== DATA PROVIDED ==

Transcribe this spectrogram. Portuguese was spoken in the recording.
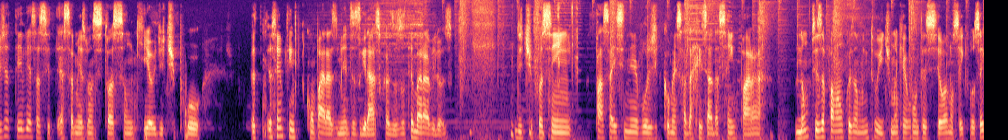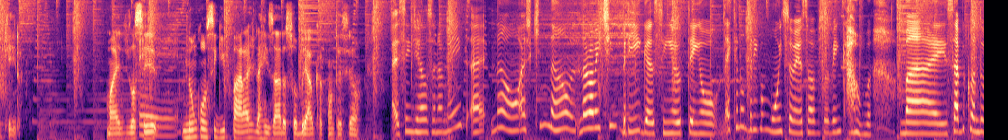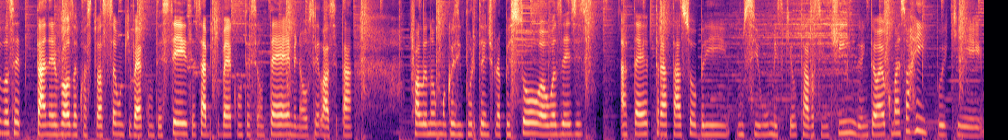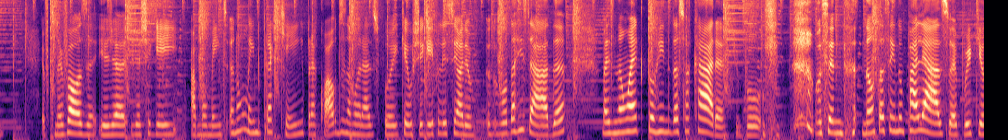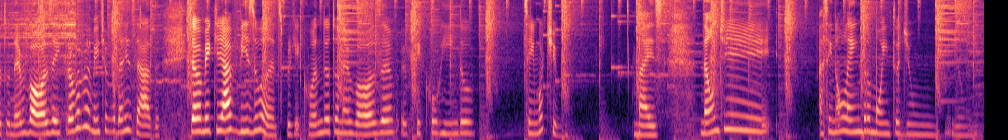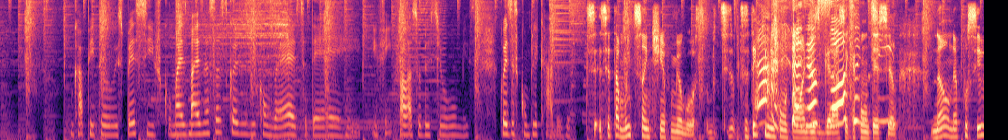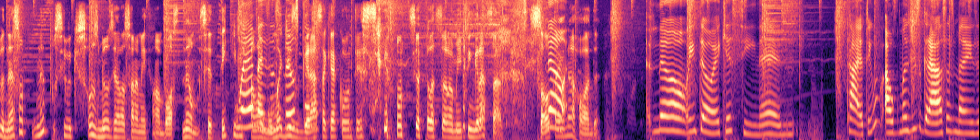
Você já teve essa, essa mesma situação que eu de tipo. Eu, eu sempre tento comparar as minhas desgraças com as dos outros, é maravilhoso. De tipo assim, passar esse nervoso de começar a dar risada sem parar. Não precisa falar uma coisa muito íntima que aconteceu, a não ser que você queira. Mas você é... não conseguir parar de dar risada sobre algo que aconteceu. Assim, de relacionamento? É, não, acho que não. Normalmente em briga, assim, eu tenho. É que eu não brigo muito também, eu sou uma pessoa bem calma. Mas sabe quando você tá nervosa com a situação que vai acontecer? Você sabe que vai acontecer um término, ou sei lá, você tá falando alguma coisa importante pra pessoa, ou às vezes até tratar sobre uns ciúmes que eu tava sentindo. Então aí eu começo a rir, porque eu fico nervosa. E eu já, já cheguei a momentos. Eu não lembro para quem, para qual dos namorados foi, que eu cheguei e falei assim: olha, eu vou dar risada, mas não é que tô rindo da sua cara. Tipo, você não tá sendo um palhaço, é porque eu tô nervosa e provavelmente eu vou dar risada. Então eu meio que já aviso antes, porque quando eu tô nervosa, eu fico rindo sem motivo. Mas não de. Assim, não lembro muito de um, de um um capítulo específico, mas mais nessas coisas de conversa, DR, enfim, falar sobre ciúmes, coisas complicadas. Você assim. tá muito santinha pro meu gosto. Você tem que me contar uma desgraça que aconteceu. Não, não é possível. Não é, só, não é possível que só os meus relacionamentos são uma bosta. Não, você tem que me Ué, falar alguma desgraça que aconteceu no seu relacionamento engraçado. Solta não, aí na roda. Não, então, é que assim, né? Tá, eu tenho algumas desgraças, mas.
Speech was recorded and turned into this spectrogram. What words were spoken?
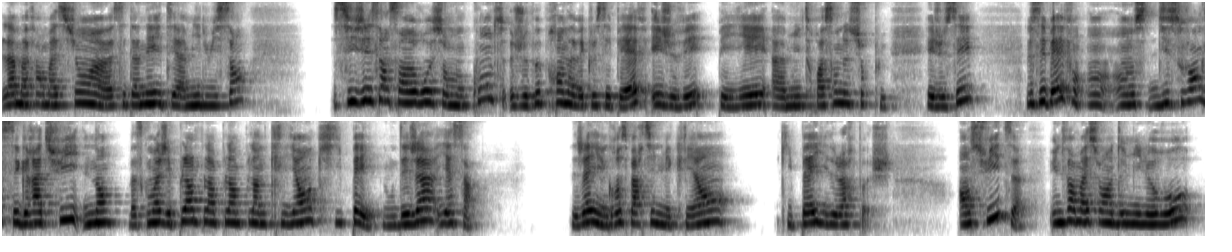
là ma formation cette année était à 1800, si j'ai 500 euros sur mon compte, je peux prendre avec le CPF et je vais payer 1300 de surplus. Et je sais le CPF, on, dit souvent que c'est gratuit. Non, parce que moi j'ai plein, plein, plein, plein de clients qui payent. Donc déjà, il y a ça. Déjà, il y a une grosse partie de mes clients qui payent de leur poche. Ensuite, une formation à 2000 euros,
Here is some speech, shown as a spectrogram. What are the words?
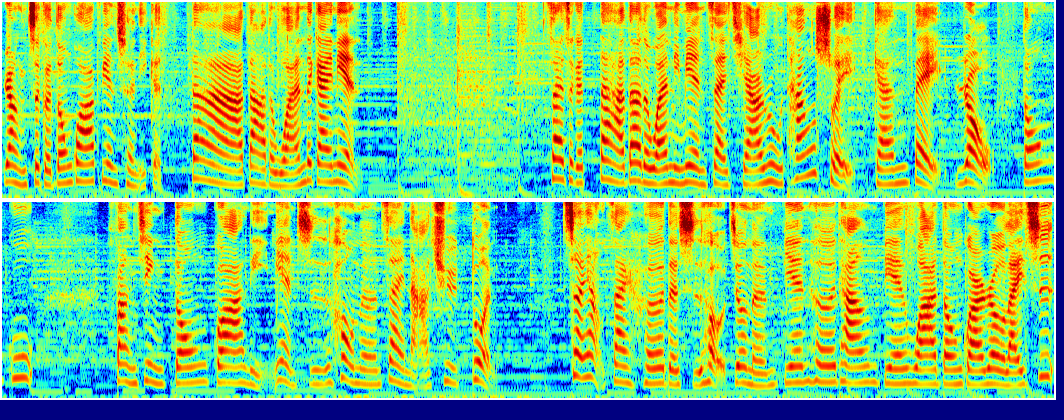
让这个冬瓜变成一个大大的丸的概念。在这个大大的碗里面，再加入汤水、干贝、肉、冬菇，放进冬瓜里面之后呢，再拿去炖。这样在喝的时候就能边喝汤边挖冬瓜肉来吃。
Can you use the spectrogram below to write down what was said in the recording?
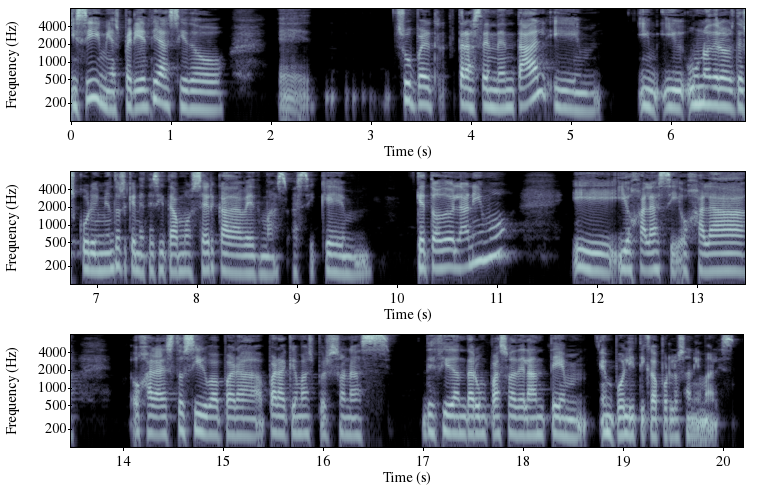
sí, mi experiencia ha sido eh, súper trascendental y, uno de los descubrimientos que necesitamos ser cada vez más. Así que, que todo el ánimo y, ojalá sí, ojalá, ojalá esto sirva para, para que más personas decidan dar un paso adelante en política por los animales.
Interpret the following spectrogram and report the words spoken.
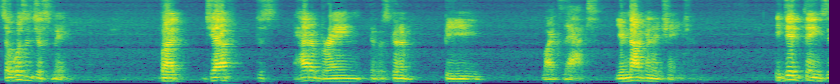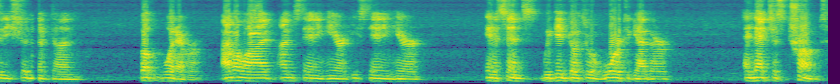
So it wasn't just me. But Jeff just had a brain that was going to be like that. You're not going to change him. He did things that he shouldn't have done, but whatever. I'm alive. I'm standing here. He's standing here in a sense, we did go through a war together, and that just trumped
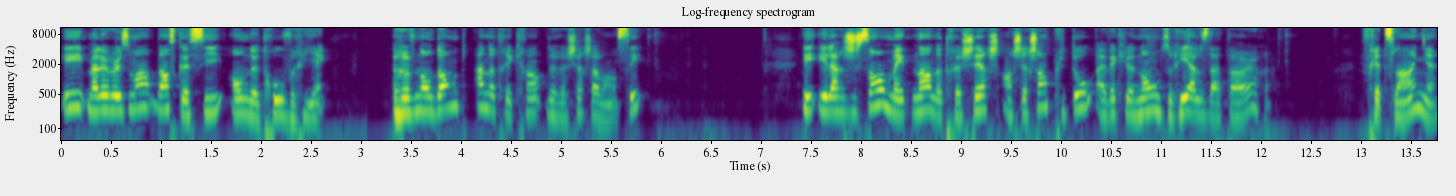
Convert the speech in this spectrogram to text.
et malheureusement, dans ce cas-ci, on ne trouve rien. Revenons donc à notre écran de recherche avancée et élargissons maintenant notre recherche en cherchant plutôt avec le nom du réalisateur, Fritz Lang,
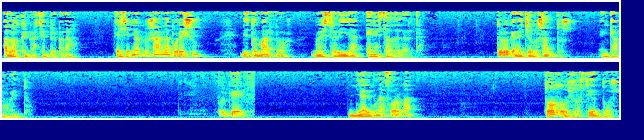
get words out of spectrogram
a los que no estén preparados. El Señor nos habla por eso de tomarnos nuestra vida en estado de alerta. Todo lo que han hecho los santos en cada momento. Porque de alguna forma todos los tiempos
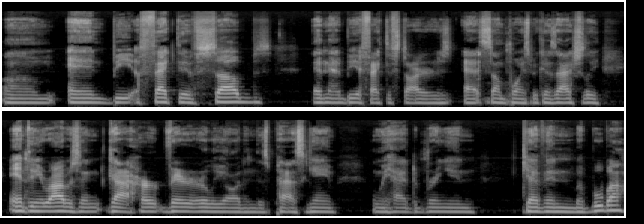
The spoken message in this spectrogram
um, and be effective subs and then be effective starters at some points because actually Anthony Robinson got hurt very early on in this past game and we had to bring in Kevin Mbabu.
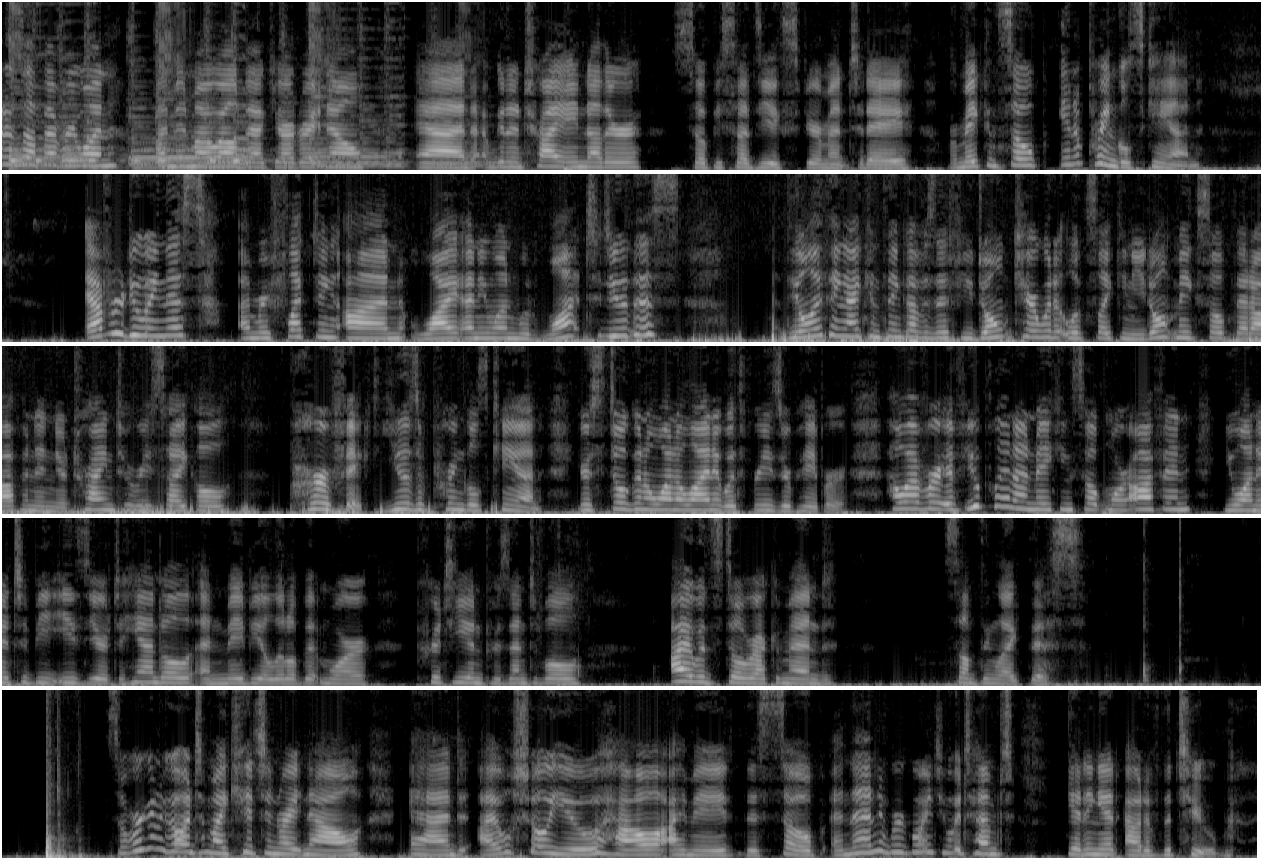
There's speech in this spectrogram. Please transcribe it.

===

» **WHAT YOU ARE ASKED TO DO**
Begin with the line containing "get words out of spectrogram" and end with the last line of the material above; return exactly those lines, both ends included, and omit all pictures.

» **ANSWER TO THIS TASK**
get words out of spectrogram
a los que no estén preparados. El Señor nos habla por eso de tomarnos nuestra vida en estado de alerta. Todo lo que han hecho los santos en cada momento. Porque de alguna forma todos los tiempos
The spoken message in this spectrogram
um, and be effective subs and then be effective starters at some points because actually Anthony Robinson got hurt very early on in this past game and we had to bring in Kevin Mbabu.
There's speech in this spectrogram. Please transcribe it.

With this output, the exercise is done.